About this task: Every record below is to be retyped exactly, with the pictures left out.

Stored items:
####

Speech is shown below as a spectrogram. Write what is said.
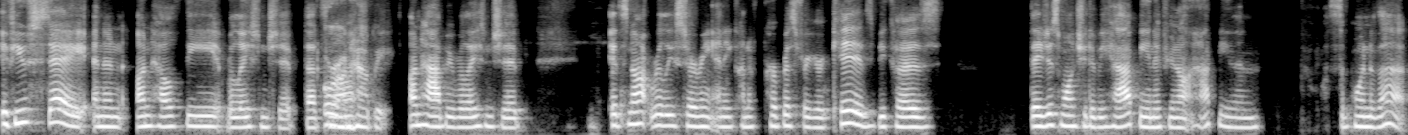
if you stay in an unhealthy relationship that's or unhappy, unhappy relationship, it's not really serving any kind of purpose for your kids because they just want you to be happy. And if you're not happy, then what's the point of that?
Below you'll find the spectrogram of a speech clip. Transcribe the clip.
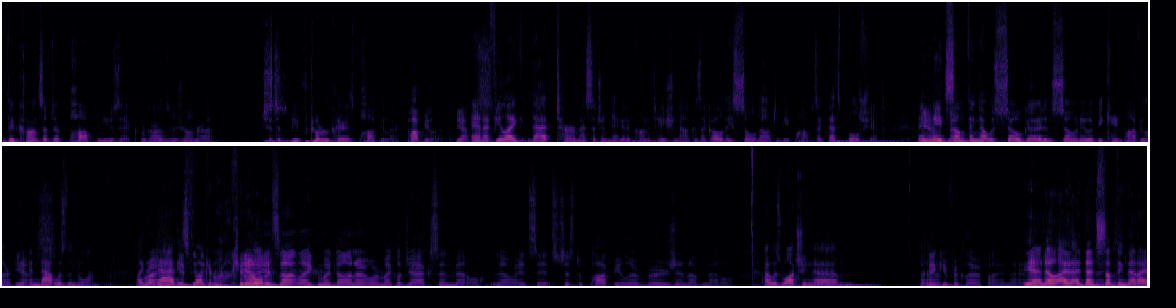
the concept of pop music, regardless of genre, just to be totally clear, is popular. Popular, yeah. And I feel like that term has such a negative connotation now because, like, oh, they sold out to be pop. It's like, that's bullshit. They Yeah, made no. something that was so good and so new, it became popular. And that was the norm. Like, Right. that is It's- fucking rock and yeah, roll. It's not like Madonna or Michael Jackson metal. No, it's it's just a popular version of metal. I was watching. Um, uh, Thank you for clarifying that. Yeah, no, I, I, that's Thanks. something that I,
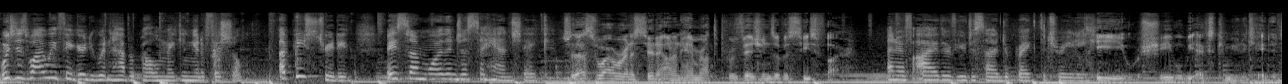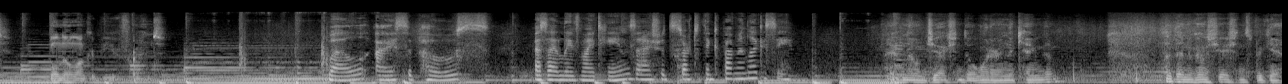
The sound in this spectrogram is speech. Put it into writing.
Which is why we figured you wouldn't have a problem making it official. A peace treaty based on more than just a handshake. So that's why we're going to sit down and hammer out the provisions of a ceasefire. And if either of you decide to break the treaty, He or she will be excommunicated. We'll no longer be your friends. Well, I suppose as I leave my teens, that I should start to think about my legacy. I have no objection to order in the kingdom. Let the negotiations begin.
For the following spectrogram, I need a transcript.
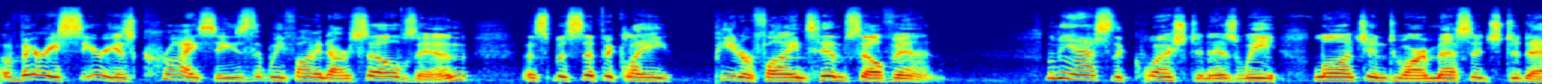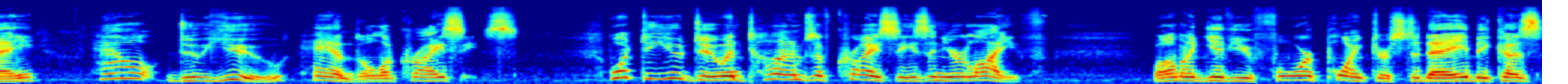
a very serious crisis that we find ourselves in, uh, specifically Peter finds himself in. Let me ask the question as we launch into our message today How do you handle a crisis? What do you do in times of crises in your life? Well, I'm going to give you four pointers today because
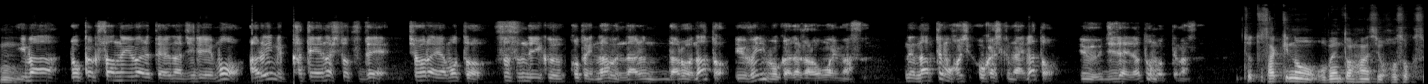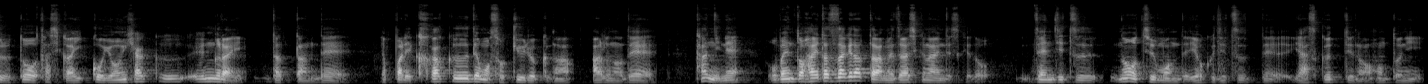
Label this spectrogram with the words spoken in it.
うん。今六角さんの言われたような事例もある意味過程の一つで将来はもっと進んでいくことになるんだろうなというふうに僕はだから思います。でなってもおかしくないなという時代だと思ってますちょっとさっきのお弁当の話を補足すると確か1個400円ぐらいだったんでやっぱり価格でも訴求力があるので単にねお弁当配達だけだったら珍しくないんですけど前日の注文で翌日で安くっていうのは本当に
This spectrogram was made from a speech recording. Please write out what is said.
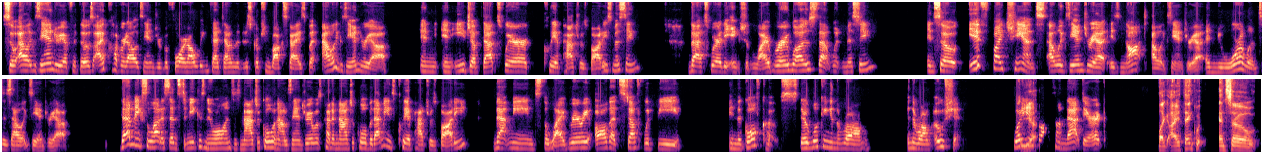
So Alexandria, for those I've covered Alexandria before, and I'll link that down in the description box, guys. But Alexandria in in Egypt, that's where Cleopatra's body's missing. That's where the ancient library was that went missing. And so, if by chance Alexandria is not Alexandria and New Orleans is Alexandria, that makes a lot of sense to me because New Orleans is magical and Alexandria was kind of magical, but that means Cleopatra's body. That means the library, all that stuff would be in the Gulf Coast. They're looking in the wrong in the wrong ocean. What are yeah. your thoughts on that, Derrick? Like I think and so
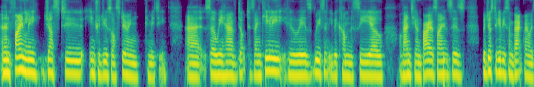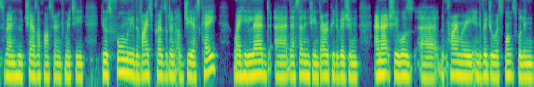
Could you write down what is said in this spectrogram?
And then finally, just to introduce our steering committee. Uh, so we have Dr. Kili, who is recently become the CEO of Antion Biosciences. But just to give you some background with Sven, who chairs up our steering committee, he was formerly the vice president of GSK, where he led uh, their cell and gene therapy division and actually was uh, the primary individual responsible in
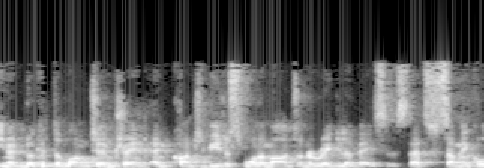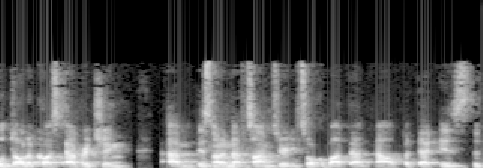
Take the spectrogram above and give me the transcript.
you know look at the long term trend and contribute a small amount on a regular basis. That's something called dollar cost averaging. Um, there's not enough time to really talk about that now, but that is the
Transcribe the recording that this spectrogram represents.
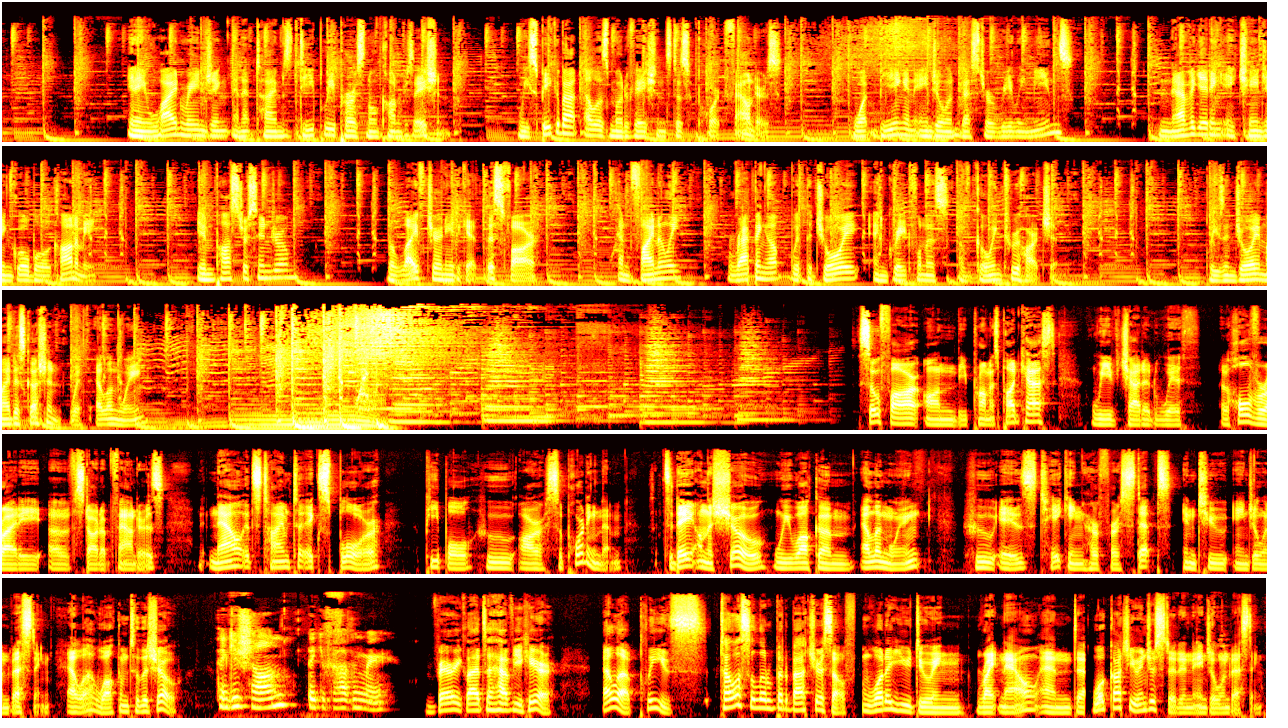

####

Solved problem:
Speech is shown below as a spectrogram. Write what is said.
if you stay in an unhealthy relationship that's or unhappy, unhappy relationship, it's not really serving any kind of purpose for your kids because they just want you to be happy. And if you're not happy, then what's the point of that?
Below you'll find the spectrogram of a speech clip. Transcribe the clip.
the concept of pop music, regardless of genre, just to be totally clear, is popular. Popular, yeah. And I feel like that term has such a negative connotation now because, like, oh, they sold out to be pop. It's like, that's bullshit. They Yeah, made no. something that was so good and so new, it became popular. And that was the norm. Like, Right. that is It's- fucking rock and yeah, roll. It's not like Madonna or Michael Jackson metal. No, it's it's just a popular version of metal. I was watching. Um, uh, Thank you for clarifying that. Yeah, no, I, I, that's Thanks. something that I,
The sound in this spectrogram is speech. Put it into writing.
Which is why we figured you wouldn't have a problem making it official. A peace treaty based on more than just a handshake. So that's why we're going to sit down and hammer out the provisions of a ceasefire. And if either of you decide to break the treaty, He or she will be excommunicated. We'll no longer be your friends. Well, I suppose as I leave my teens, that I should start to think about my legacy. I have no objection to order in the kingdom. Let the negotiations begin.
For the following spectrogram, I need a transcript.
a very serious crisis that we find ourselves in, uh, specifically Peter finds himself in. Let me ask the question as we launch into our message today How do you handle a crisis? What do you do in times of crises in your life? Well, I'm going to give you four pointers today because
Label this spectrogram with the words spoken in it.
うん。今六角さんの言われたような事例もある意味過程の一つで将来はもっと進んでいくことになるんだろうなというふうに僕はだから思います。でなってもおかしくないなという時代だと思ってますちょっとさっきのお弁当の話を補足すると確か1個400円ぐらいだったんでやっぱり価格でも訴求力があるので単にねお弁当配達だけだったら珍しくないんですけど前日の注文で翌日で安くっていうのは本当に
This spectrogram was made from a speech recording. Please write out what is said.
So Alexandria, for those I've covered Alexandria before, and I'll link that down in the description box, guys. But Alexandria in in Egypt, that's where Cleopatra's body's missing. That's where the ancient library was that went missing. And so, if by chance Alexandria is not Alexandria and New Orleans is Alexandria, that makes a lot of sense to me because New Orleans is magical and Alexandria was kind of magical, but that means Cleopatra's body. That means the library, all that stuff would be in the Gulf Coast. They're looking in the wrong in the wrong ocean. What are yeah. your thoughts on that, Derrick? Like I think and so
Could you write down what is said in this spectrogram?
And then finally, just to introduce our steering committee. Uh, so we have Dr. Kili, who is recently become the CEO of Antion Biosciences. But just to give you some background with Sven, who chairs up our steering committee, he was formerly the vice president of GSK, where he led uh, their cell and gene therapy division and actually was uh, the primary individual responsible in
Take the spectrogram above and give me the transcript.
you know look at the long term trend and contribute a small amount on a regular basis. That's something called dollar cost averaging. Um, there's not enough time to really talk about that now, but that is the
Transcribe the recording that this spectrogram represents.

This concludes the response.